One attendee asked what the the panelists' favorite Japanese authors and movies are. Koike said he doesn't think there are any, but clarified later that since he is 78 years old, all of the directors and other creators he admires have already passed away. He then quickly added with a smile that he likes Maruyama's work though. Okazaki then said that he thought one of the Lone Wolf and Cub live-action films was really amazing.
When asked who they think might be a female "Master" of anime and manga, Richardson mentioned CLAMP as a model for female artists.
Another fan then asked if the men had any advice for artists who are starting out. Maruyama said that as long as you have talent, you can make it if you work hard enough. Koike said that if you start with a main character, then the story will peter out pretty quickly. But if you start with the villain, and come up with a really good villain, then naturally a good main character will develop. Richardson then added jokingly that instead you could start your own publishing company and then the company has to publish your work.

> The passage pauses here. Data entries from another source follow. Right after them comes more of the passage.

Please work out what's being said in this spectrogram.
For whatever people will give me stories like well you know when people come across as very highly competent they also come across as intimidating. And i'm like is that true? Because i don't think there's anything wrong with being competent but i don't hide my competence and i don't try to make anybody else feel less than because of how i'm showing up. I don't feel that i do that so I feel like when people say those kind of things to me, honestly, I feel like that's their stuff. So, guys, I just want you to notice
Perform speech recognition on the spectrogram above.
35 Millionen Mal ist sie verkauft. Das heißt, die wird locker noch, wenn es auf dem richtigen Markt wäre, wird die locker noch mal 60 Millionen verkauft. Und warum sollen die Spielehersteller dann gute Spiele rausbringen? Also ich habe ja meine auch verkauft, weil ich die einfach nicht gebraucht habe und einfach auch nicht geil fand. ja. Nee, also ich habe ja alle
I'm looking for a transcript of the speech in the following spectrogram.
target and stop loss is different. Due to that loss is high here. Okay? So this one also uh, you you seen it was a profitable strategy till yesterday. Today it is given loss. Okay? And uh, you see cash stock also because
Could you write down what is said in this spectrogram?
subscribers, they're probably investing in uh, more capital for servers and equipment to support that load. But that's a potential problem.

Another attendee asked Koike what experiences inspired him to make Mad Bull 34. Koike said that instead of making it evil, he wanted to make it a little lecherous, and it was quite a hit because of that. In terms of genre, American police stories and crime fighting stories are some of his favorite genres. Koike said he leapt at the opportunity when it was presented to him. He likes shows like Castle and Criminal Minds.
One fan then asked Okazaki what he meant earlier about wondering if he should have made Afro Samurai as a work for himself. Okazaki said back then, he was young and egotistical and he wanted to do what was important to him. He said that if he went back and created Afro Samurai now, he would be much more cognizant of trying to please the audience instead of putting out just what he wanted to put out.

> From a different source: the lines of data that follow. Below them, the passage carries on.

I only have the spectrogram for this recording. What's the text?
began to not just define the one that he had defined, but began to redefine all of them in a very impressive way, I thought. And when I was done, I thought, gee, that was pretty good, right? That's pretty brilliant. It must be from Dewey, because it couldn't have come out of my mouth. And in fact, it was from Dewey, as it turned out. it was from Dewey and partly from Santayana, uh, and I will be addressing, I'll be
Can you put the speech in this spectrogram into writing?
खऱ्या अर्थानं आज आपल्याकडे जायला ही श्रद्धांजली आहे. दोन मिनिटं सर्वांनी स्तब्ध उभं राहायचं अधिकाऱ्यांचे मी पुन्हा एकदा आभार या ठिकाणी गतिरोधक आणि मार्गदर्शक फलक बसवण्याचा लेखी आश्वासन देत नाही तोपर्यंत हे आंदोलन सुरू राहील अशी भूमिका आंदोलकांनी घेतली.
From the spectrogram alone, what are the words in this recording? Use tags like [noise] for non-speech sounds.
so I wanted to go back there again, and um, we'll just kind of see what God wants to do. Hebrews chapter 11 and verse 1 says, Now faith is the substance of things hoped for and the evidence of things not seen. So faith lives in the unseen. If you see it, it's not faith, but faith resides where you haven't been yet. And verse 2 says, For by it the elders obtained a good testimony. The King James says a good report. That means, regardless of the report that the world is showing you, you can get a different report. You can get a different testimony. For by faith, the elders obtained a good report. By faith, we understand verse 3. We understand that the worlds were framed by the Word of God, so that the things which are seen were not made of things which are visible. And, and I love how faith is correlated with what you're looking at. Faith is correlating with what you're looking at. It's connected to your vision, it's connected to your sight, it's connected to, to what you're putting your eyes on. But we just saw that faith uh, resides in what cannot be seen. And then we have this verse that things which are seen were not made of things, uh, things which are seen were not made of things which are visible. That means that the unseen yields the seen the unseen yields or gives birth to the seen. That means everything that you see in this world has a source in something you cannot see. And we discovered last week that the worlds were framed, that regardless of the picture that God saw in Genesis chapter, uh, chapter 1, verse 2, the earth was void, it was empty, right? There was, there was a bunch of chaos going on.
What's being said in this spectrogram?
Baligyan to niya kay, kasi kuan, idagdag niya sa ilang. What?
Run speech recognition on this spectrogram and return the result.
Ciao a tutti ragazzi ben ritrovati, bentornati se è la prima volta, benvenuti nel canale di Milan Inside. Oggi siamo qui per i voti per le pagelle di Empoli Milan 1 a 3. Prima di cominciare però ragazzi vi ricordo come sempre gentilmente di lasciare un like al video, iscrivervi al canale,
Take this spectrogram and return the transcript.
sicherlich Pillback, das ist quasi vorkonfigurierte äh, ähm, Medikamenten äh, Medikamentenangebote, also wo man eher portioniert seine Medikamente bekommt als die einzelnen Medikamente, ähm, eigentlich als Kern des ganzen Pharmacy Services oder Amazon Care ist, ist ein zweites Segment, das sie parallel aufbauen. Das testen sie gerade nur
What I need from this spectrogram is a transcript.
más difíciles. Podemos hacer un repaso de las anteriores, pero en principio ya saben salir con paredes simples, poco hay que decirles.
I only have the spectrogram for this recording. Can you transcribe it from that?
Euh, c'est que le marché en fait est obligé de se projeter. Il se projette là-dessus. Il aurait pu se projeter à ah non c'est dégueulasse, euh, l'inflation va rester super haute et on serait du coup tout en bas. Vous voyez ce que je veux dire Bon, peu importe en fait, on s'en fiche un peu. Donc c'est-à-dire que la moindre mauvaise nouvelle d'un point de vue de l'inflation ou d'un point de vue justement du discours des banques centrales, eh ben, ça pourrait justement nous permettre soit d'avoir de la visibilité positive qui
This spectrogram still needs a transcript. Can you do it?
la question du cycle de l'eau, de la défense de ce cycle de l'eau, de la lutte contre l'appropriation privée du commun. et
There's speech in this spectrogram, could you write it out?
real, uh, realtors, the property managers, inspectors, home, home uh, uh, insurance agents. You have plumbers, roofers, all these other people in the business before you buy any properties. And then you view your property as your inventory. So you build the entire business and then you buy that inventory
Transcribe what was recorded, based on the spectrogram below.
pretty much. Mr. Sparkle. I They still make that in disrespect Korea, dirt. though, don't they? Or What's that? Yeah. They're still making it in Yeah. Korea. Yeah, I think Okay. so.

One attendee asked why each of them decided to enter the anime or manga industry. Koike said when he was 28 he joined a production company, and he went solo at age 33. Koike said fundamentally, he always wanted to draw, because it was his passion. Maruyama said that when he started, there wasn't really something called anime at the time, and he worked for Osamu Tezuka at the time not really knowing what it was, and when he realized it, 50 years had passed.

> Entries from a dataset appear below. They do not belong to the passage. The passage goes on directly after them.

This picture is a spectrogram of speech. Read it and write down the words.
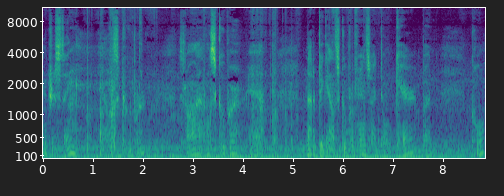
Interesting. Alice Cooper. Is it all Alice Cooper? Yeah. Not a big Alice Cooper fan, so I don't care, but cool.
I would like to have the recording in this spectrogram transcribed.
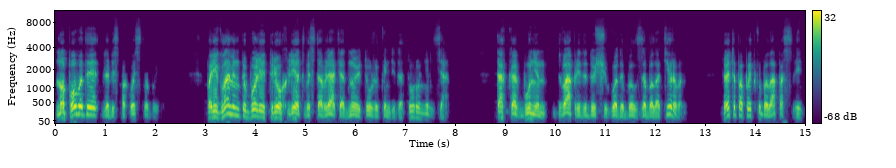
Но поводы для беспокойства были. По регламенту более трех лет выставлять одну и ту же кандидатуру нельзя. Так как Бунин два предыдущих года был забаллотирован, то эта попытка была последней.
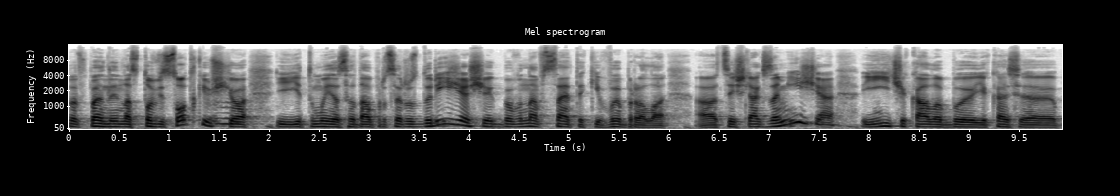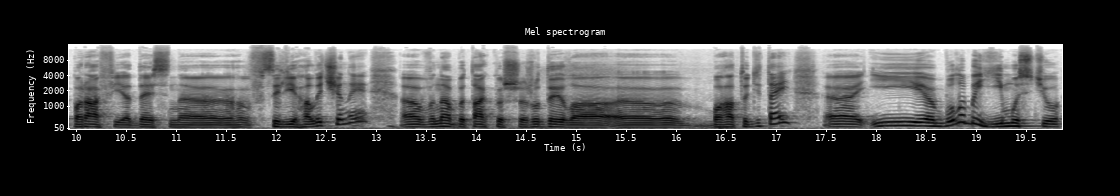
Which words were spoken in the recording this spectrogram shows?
я впевнений на 100%, що і тому я згадав про це роздоріжжя, що якби вона все-таки вибрала цей шлях заміжжя, її чекала б якась парафія десь на, в селі Галичини, е, вона би також родила е, багато дітей е, і була би їмостю,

Hiromoto said he started at Konami as a character designer for the Gradius game. During the day he'd work on the game, and at night he would draw manga. He added that when he was confident, he submitted his first manga, and received an award for it. He decided then that it was his destiny to become a manga artist. Okazaki said that he wanted to be a manga creator since he was a child. He studied art, but he majored in sculpting. Then one day, Afro Samurai came into his head and wouldn't let him go, so he put it down on paper and returned to manga.
When asked what inspired Richardson to establish Dark Horse, Richardson said he had always loved comics. His mother wasn't afraid to bring comics home and let her kids read them. She would sit and helped him to learn to read to those comics. He was a commercial artist out of college, then when he heard he was going to be a father, he quit his job and made the decision to go into the comic book business.
Moro then mentioned to the audience that if they want a platform to create, they should go to the Animanga Wikia community and create there.
Another fan then asked what's each of their favorite personal work. Koike said Lone Wolf and Cub. Maruyama said that his works are like his own children, so it would be unethical for him to choose. However, Maruyama said that in Japan there's a saying that a badly-raised child is cuter, so he thinks that projects that don't do too well business-wise are cuter. Hiromoto said that his current project is usually the most fun one. Okazaki said Afro Samurai, and Richardson said his favorite was the 47 Ronin comic that he wrote with Stan Sakai and Koike.
Koike was then asked that if he had the opportunity to direct another Lone Wolf and Cub live-action film, would he do so, and he said yes.
Lastly, the group was asked what they think of time-travel stories. Koike said he's a huge fan of Back to the Future, so he definitely likes those stories.
this article has been modified since it was originally posted; see change history